The UN Secretary-General's plea for "a grassroots movement that cannot be ignored"

The Secretary-General of the United Nations, António Guterres, has warned that climate change is an emergency situation, and spoken of the "need to create a grassroots movement that cannot be ignored."

This article considers how such a grassroots movement should function in order to be effective.

At the launch of the latest IPCC report in April 2022, United Nations Secretary-General António Guterres said (see document 136)

This article considers how such a grassroots movement should function.


António Guterres has identified three problems in the current decision making, namely dishonesty, ineffective action, and decision makers being unaccountable. So to counter these, some key principles are

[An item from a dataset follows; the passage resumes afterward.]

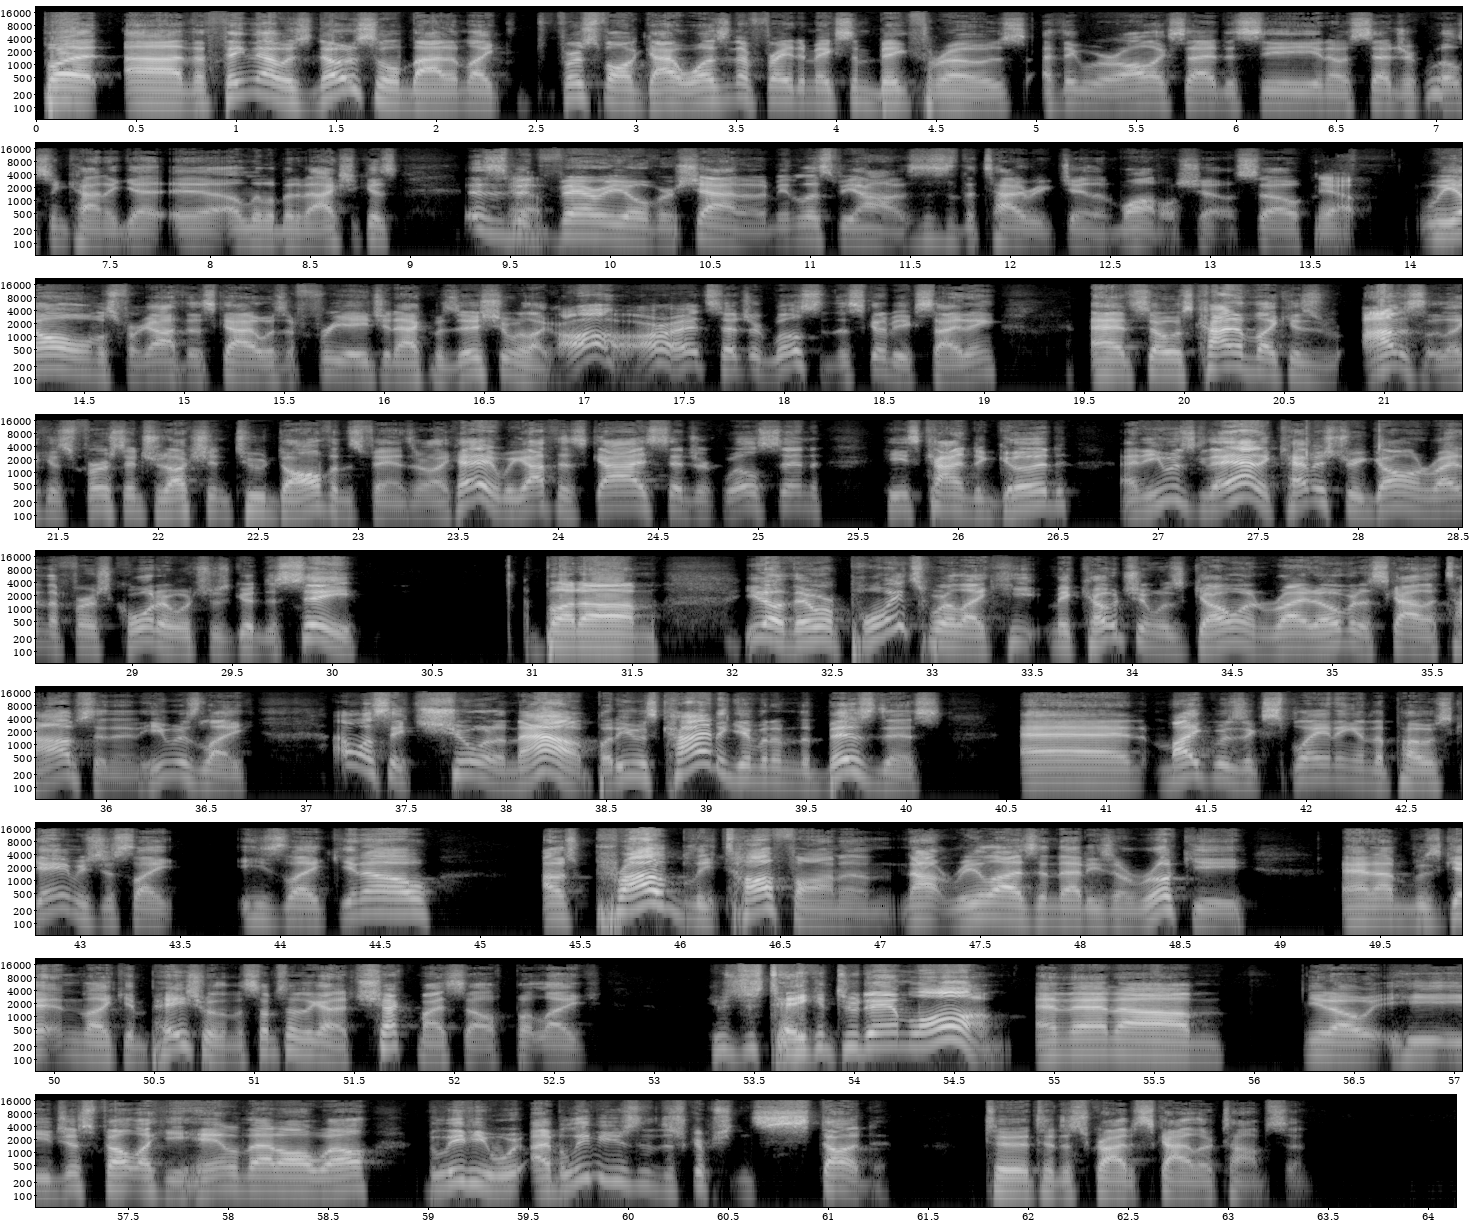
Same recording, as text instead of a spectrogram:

A movement rather than a single organisation

António Guterres is advocating a movement rather than a single organisation. The implication is a loose network of groups and individuals collaborating with each other.

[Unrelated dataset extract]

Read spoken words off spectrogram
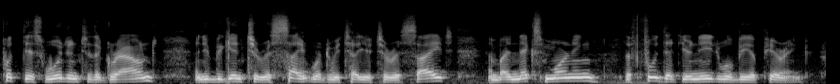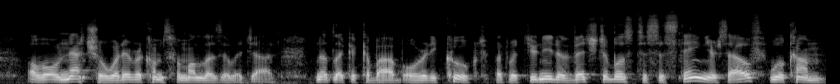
put this wood into the ground and you begin to recite what we tell you to recite. And by next morning the food that you need will be appearing of all natural whatever comes from Allah not like a kebab already cooked but what you need of vegetables to sustain yourself will come.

It is hard to see how a movement that does not tell the truth will be able to achieve effective action. As well as deliberately not telling the truth (the "lying" that Guterres warns about), some people are inadvertently repeating fallacies. Others are watering down their statements in the hope of initiating some actions, which would then be accelerated once the full truth is communicated. This self-censoring does not seem to be successful.

Consideration should be given to signing an oath to tell the truth or adopting a recognised code of practice.

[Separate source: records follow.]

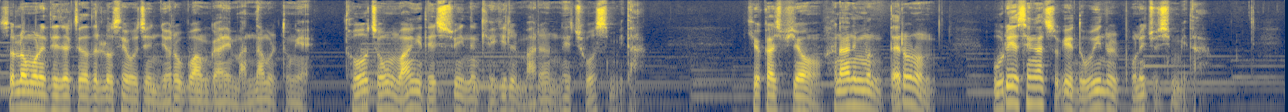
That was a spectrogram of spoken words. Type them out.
솔로몬의 대적자들로 세워진 여로보암과의 만남을 통해 더 좋은 왕이 될 수 있는 계기를 마련해 주었습니다. 기억하십시오. 하나님은 때로는 우리의 생활 속에 노인을 보내주십니다.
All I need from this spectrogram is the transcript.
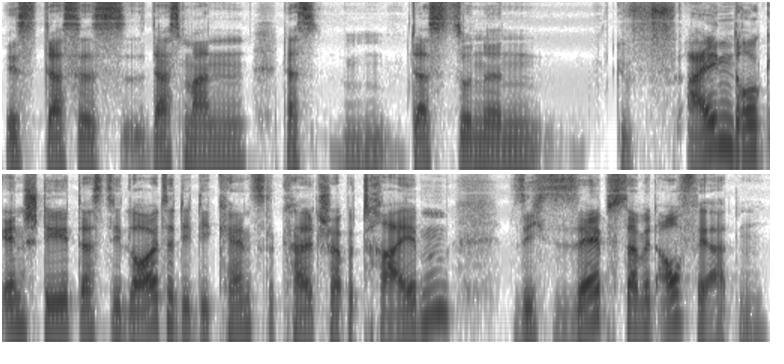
ist, dass es, dass man, dass, dass so einen Eindruck entsteht, dass die Leute, die die Cancel Culture betreiben, sich selbst damit aufwerten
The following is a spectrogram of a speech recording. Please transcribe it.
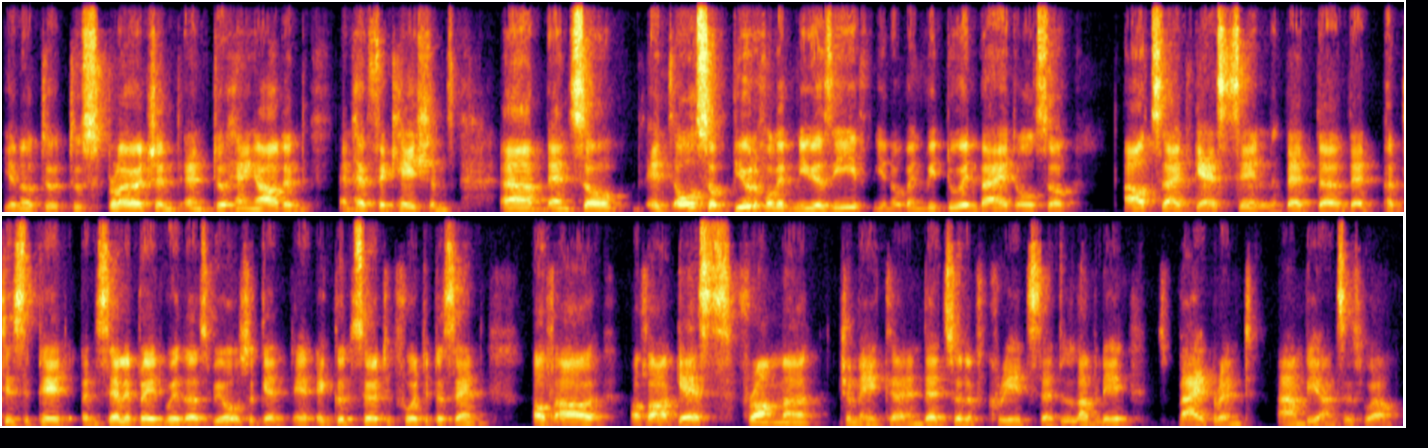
you know, to to splurge and and to hang out and have vacations. Um, and so it's also beautiful at New Year's Eve, you know, when we do invite also outside guests in that uh, that participate and celebrate with us, we also get a good 30%-40% of our guests from uh, Jamaica, and that sort of creates that lovely, vibrant ambiance as well.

An example of an oath is that of Scientists for Global Responsibility [1], which includes
  • explain honestly, clearly and without compromise, what scientific evidence tells us about the seriousness of the climate emergency.
  • not second-guess what might seem politically or economically pragmatic when describing the scale and timeframe of action needed to deliver the 1.5°C and 2°C commitments, specified in the Paris Climate Agreement. And, speak out about what is not compatible with the commitments, or is likely to undermine them.

An example of a recognised code of practice is the UK's Principles of Public Life (see document 41, which are

Advocating effective action

The movement needs to agree what the science says about the range of actions needed. In discussing actions, it should be borne in mind that scientific methods have been developed to give correct answers to complex questions (e.g. in engineering or medicine), so the same principles are applied in agreeing climate action. These principles include

The stance of the movement should be to explain what are the right policies if based on facts and fairness, rather than campaign for any particular outcome - i.e. as explainers rather than campaigners


[1]Scientists for Global Responsibility: Science oath for the climate

First published: 31 Aug 2022
Last updated: 15 Dec 2022